The latest fundraising round from Faction crossed my LinkedIn feed today. Their tagline is, “Faction develops driverless vehicles that have the speed and performance of cars, but at the cost of a motorcycle.”
This makes a ton of sense to me. Autonomous vehicles are likely to converge on form factors radically different than the four-door, four-wheel vehicles that have been designed for human drivers and owners.
I met Faction CEO Ain McKendrick several years ago, when I was at Udacity and he was at Cngyn. Cngyn is a below-the-radar company that builds self-driving vehicles for industrial environments, like ports and mines. I imagine that experience gives Faction a headstart in figuring out how to work with unconventional vehicles.
Faction is the first AV company I can remember coming out of Y-Combinator, although surely it must not be the only one. AVs require timelines and levels of funding out of the gate that seem beyond the incubator model.
Nonetheless, Faction managed to land Trucks VC as an investor. They’re the smartest folks in the business, so that is a real vote of confidence.
The Ford F-150 Lightning is a huge hit. The vehicle is marketed as model year 2022 and won’t reach customers until 2023, but the launch has been an unqualified success.
Ford’s stock price, which has languished for as long as I’ve paid attention to it, reached a five year high. That’s a low bar for a raging bull market, but a real accomplishment for Ford. Perhaps more impressively, Ford’s stock has tripled in the last twelve months.
Ford started to gain momentum last year, with the announcement of the Mustang Mach-E, an electric SUV that wows. The F-150 Lightning shows Ford is serious about the future of electrification.
My Forbes.com colleague Sam Abuelsamid writes, “It is quicker off the line than any model in the history of the F-series,” and praises both its towing strength and off-road capabilities.
Reilly Brennan, arguably the highest-profile automotive venture capitalist is impressed.

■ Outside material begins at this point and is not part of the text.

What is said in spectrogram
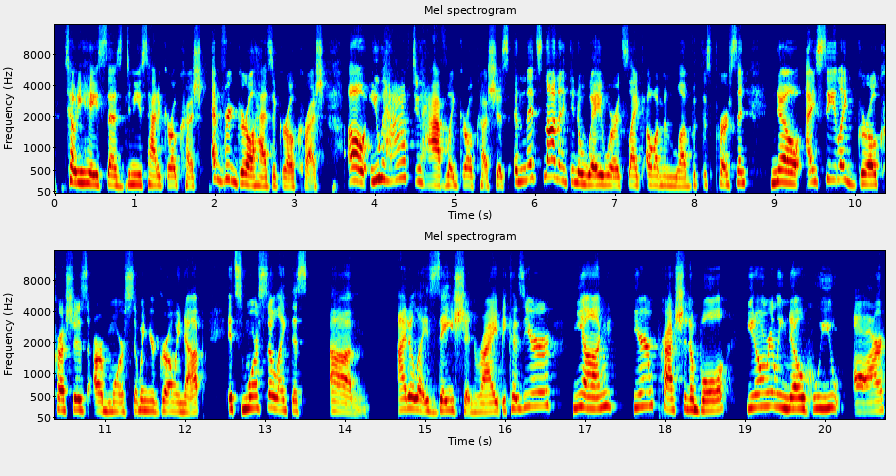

“Not only is the price [starting under $40,000] surprising but the ideas around vehicle-to-home charging, frunk and power outlets speak to the utility of the truck in a way beyond typical EV announcements.”